We have not changed the way we work because we used to build our own sounds almost always. We didn’t know that it was a famous sample! Electronic music is full of sampling and these kind of things can happen when you play music for many years. House Music was born with the use of samples!
I take it your first big break was when Sony/BMG signed your album Downtown Underground in 2007, yes? How did you hook up with Grandmaster Melle Mel?
Downtown Underground is our second album after Afterbeach in 2003. Downtown Underground is definitely an important step in our career because we had the opportunity to work with big international artists and musicians. It’s an album that takes inspiration from the downtown underground New York scene under Dave Mancuso and Larry Levan. A friend of ours, an Italian rapper who lives in New York, knew Melle Mel and so we had the chance to record the single “That’s What I Like” together in the Big Apple. It was a very satisfying experience!
Your music is being played everywhere and it’s hard not to see a Supernova track in one chart or the other. But really we don’t know too much about the two of you individually. Were you both aspiring DJs and producers that met on the party circuit in Italy?
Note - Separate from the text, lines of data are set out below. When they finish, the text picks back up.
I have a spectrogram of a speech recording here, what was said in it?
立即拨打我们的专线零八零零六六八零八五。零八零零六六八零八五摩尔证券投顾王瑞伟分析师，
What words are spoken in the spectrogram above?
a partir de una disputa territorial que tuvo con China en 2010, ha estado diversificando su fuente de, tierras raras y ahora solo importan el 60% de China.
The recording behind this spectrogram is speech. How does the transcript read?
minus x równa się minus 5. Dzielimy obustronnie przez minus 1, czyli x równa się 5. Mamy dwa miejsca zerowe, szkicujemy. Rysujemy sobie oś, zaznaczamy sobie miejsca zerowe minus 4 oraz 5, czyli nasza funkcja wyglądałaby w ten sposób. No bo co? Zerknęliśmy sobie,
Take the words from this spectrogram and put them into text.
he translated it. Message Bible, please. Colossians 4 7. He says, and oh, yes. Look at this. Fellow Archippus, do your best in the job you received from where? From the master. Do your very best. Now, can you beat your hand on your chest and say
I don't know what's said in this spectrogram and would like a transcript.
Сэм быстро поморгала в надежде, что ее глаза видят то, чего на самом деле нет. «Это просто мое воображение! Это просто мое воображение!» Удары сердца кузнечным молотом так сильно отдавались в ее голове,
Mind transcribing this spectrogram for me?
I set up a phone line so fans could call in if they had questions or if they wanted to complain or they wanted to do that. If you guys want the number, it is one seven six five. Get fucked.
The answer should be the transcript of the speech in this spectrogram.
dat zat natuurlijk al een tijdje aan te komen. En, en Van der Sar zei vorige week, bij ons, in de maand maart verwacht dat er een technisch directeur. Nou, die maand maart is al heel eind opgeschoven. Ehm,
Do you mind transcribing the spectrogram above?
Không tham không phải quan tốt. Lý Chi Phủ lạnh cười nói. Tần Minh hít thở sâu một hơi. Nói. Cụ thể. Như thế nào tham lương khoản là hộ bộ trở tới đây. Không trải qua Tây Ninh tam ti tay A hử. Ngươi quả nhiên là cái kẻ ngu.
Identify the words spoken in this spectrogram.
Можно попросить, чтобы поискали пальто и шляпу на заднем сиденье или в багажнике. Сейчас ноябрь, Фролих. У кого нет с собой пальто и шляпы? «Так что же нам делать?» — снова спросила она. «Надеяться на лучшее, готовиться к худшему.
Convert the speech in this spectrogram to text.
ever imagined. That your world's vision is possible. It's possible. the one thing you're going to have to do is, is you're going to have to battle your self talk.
We have both been fascinated by the scene of ’70s disco and soul music, by the energy of the dancefloor that you could breathe in Dave Mancuso’s Loft and in Larry Levan’s Paradise Garage. We started DJing when the first House Music records from Chicago arrived in Italy and we were affected forever. From this moment on we had separate careers in our respective cities – Emiliano as a DJ, producer and creator of successful parties in Florence, Giacomo as a pop musician and producer in Milan.
When we met in 2002 to start the Supernova project we had very clear ideas and enthusiasm to make an explosive artistic journey. A strong artistic feeling and a great friendship have always given us the strength and conviction to go ahead with our music.
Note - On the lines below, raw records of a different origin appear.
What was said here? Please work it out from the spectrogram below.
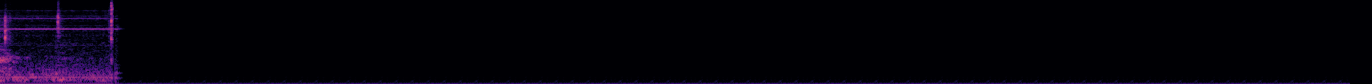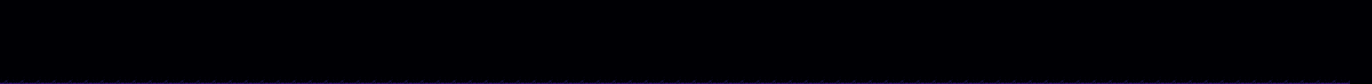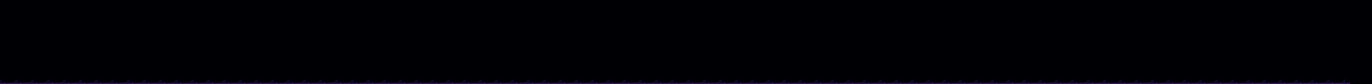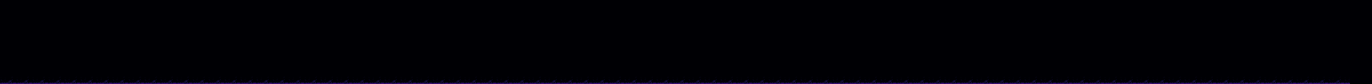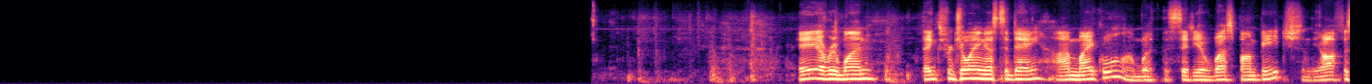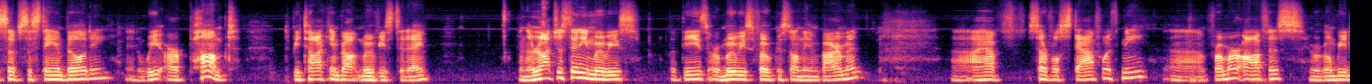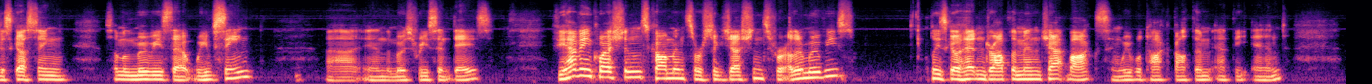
Hey everyone, thanks for joining us today. I'm Michael. I'm with the City of West Palm Beach and the Office of Sustainability, and we are pumped to be talking about movies today. And they're not just any movies, but these are movies focused on the environment. Uh, I have several staff with me uh, from our office who are going to be discussing some of the movies that we've seen uh, in the most recent days. If you have any questions, comments, or suggestions for other movies, please go ahead and drop them in the chat box and we will talk about them at the end.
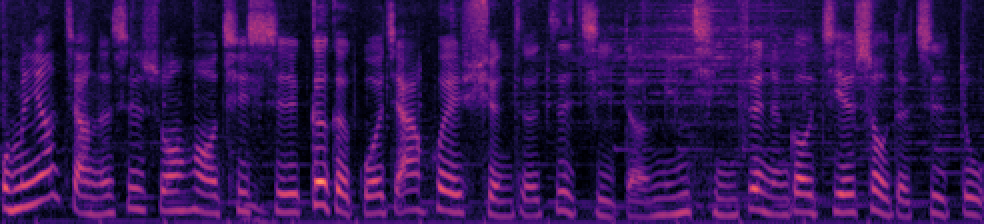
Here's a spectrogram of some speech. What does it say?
我们要讲的是说，哈，其实各个国家会选择自己的民情最能够接受的制度。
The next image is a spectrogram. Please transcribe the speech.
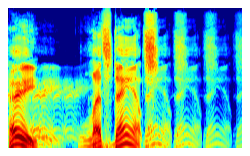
Hey, let's dance. dance, dance, dance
I see that you just remixed Derrick May’s “Strings of Life” and Chez Damier’s “Can You Feel It”. Are you getting more offers to put your spin on classic songs?
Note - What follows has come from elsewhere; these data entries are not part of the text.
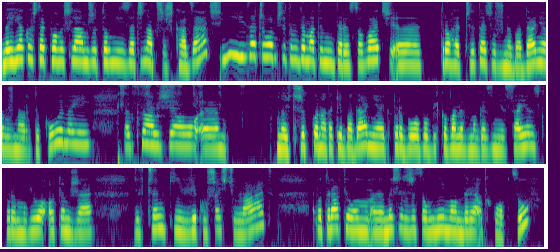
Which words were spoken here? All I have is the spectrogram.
No i jakoś tak pomyślałam, że to mi zaczyna przeszkadzać i zaczęłam się tym tematem interesować, e, trochę czytać różne badania, różne artykuły, no i natknęłam się e, dość szybko na takie badanie, które było opublikowane w magazynie Science, które mówiło o tym, że dziewczynki w wieku 6 lat potrafią e, myśleć, że są mniej mądre od chłopców.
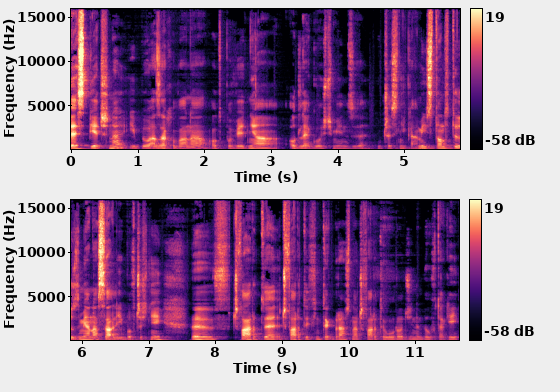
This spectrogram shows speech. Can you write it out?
bezpieczne i była zachowana odpowiednia odległość między uczestnikami. Stąd też zmiana sali, bo wcześniej y, w czwarte, czwarty fintech branch na czwarte urodziny był w takiej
Yes we had the opportunity to remix these two great classics for Defected and we remixed another big one last year for King Street Sounds, Kerri Chandler’s “Bar A Thym”. We really love to remix House classics because most of them are tracks that we have played and supported a lot in our past DJ sets and we are now proud to give them a new touch. At the moment we are working on a remix for Great Stuff containing a sample from “Intro” by Alan Braxe and we have just closed a deal to remix Joey Negro’s project Jakatta “American Dream” for Z Records. We are currently also working on David Morales’ “In The Ghetto” for Stereo Productions and have signed three remixes for King Street Sounds for tracks from DJ Pierre, Cevin Fisher and Kerri Chandler that we will also release on our label Lapsus Music. So we will be quite busy with remixes.
Since you are both young producers more familiar with the digital age, I’m sure you’ve heard some of the older producers lament about how the music industry has changed. You used to be able to make money off of your music, now it’s really with DJing gigs. What is your take on this change?
We started DJing and producing many years ago, so we had the chance to also live the vinyl era. For sure, until some years ago it was easier to make money with records but it was also really expensive to rent a studio or to buy studio equipment to produce music. Now the digital market has changed everything. To buy a song is really cheap and fast and to find a free download is unfortunately very easy. But producing a record now is easier and cheaper and you don’t need to rent expensive studios for a long time to finish your track… this means that there is less money in the music business but more space for creativity.
Anyway, even today if you make a big hit, you can still make some money from a record and you can have the opportunity to spin around the world and get money from the gigs.
You know what my absolute favorite song of yours is? “Marana!” What is that song about?
We wrote this song one night on a terrace in front of the beach. The sound of the waves inspired us with some Latin flavor, that’s why we used that Brazilian piano pattern. We were in the Punta Marana’s gulf in Sardinia, thus we have called the track “Marana.”